This Bangladeshi film revolves around an ageing film maker in a relationship with his daughter’s friend & the shattering aftermath of it, for everyone around.
Cast- Irrfan, Nusrat Imrose Tisha, Rokeya Prachy, Parno Mittra
Director/ Writer- Mostafa Sarwar Farooki
The plot introduces us to 50 year old Javed Hassan, a famous film maker and his family. His relationship with his wife, as he describes it, has become like an art film. His wife Maya feels he lives in the past as if they have no present.
He shares a very close and special bond with their daughter Saberi who plays cupid for their languid relationship. He adores his son Ahir.
But their lives are to change forever when Saberi’s closest and childhood friend Nitu who is also debuting in Hasan’s next film, develops a friendship with Hasan.
Stories about broken relationships are always painful, especially if there’s another woman in the picture.
What sets this film apart is its subtle story telling style that avoids melodrama. It focuses more on the family and their internal dynamics and most on the relationship between father and daughter, while the other woman remains a side aspect.

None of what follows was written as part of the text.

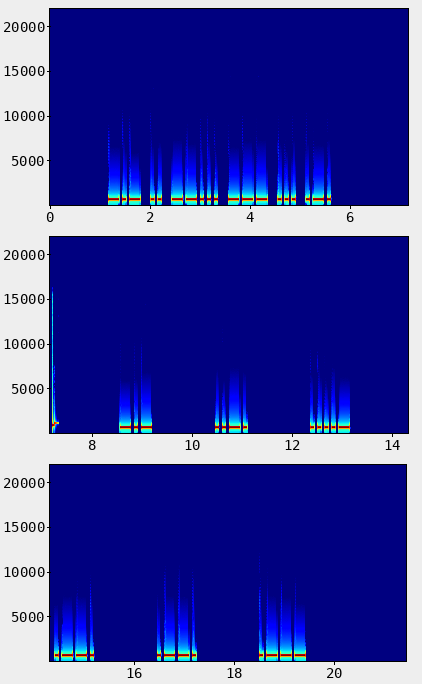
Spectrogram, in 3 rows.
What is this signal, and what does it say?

Farooki keeps it very clinical initially. So much so that It seems that you are watching from the fringes and the level of emotional connect is low. But even then, the characters and the understated performances are gradually seeping in your mind, settling in. The narrative style refrains from colouring the characters and you are just an audience waiting for things to turn.
But eventually, when the family takes a hit, it hits you badly. The emotional quotient gains momentum and I found many moments extremely overwhelming. Dialogues are deep and thought provoking and set you pondering.
The cinematography is wonderful. The natural expanses, the greenery, the locations, the faces and the off- beat camera work is noticeable and appreciable.The film is less about dialogues and more about what you see and hence how it has been captured makes all the difference.
It felt fab to see Irrfan in his trademark effortless style, rendering a smooth heart winning performance. Despite how he morally wronged his family, Irrfan’s Javed looked so hassled and lost, that he managed to dodge our bitter hatred.
But that doesn’t mean we felt no sympathy for the angst the family went through. Maya was a picture of hurt restrain. Her strength, self respect and silence was deeply moving. Rokeya Prachy’s understated portrayal was apt and note worthy.
The pain the kids especially Saberi went through and the extremities of change in their lives broke my heart. Nusrat’s portrayal as Saberi was good and quite a focul point of the story.
Parno Mittra in her small role as Nitu was good.
It’s a disconcerting but subtle film about realities of broken marriage & bitter relationships that has been brought alive by a good set of performances. Recommended for audience who like substance based cinema and don’t mind slow pace and setting.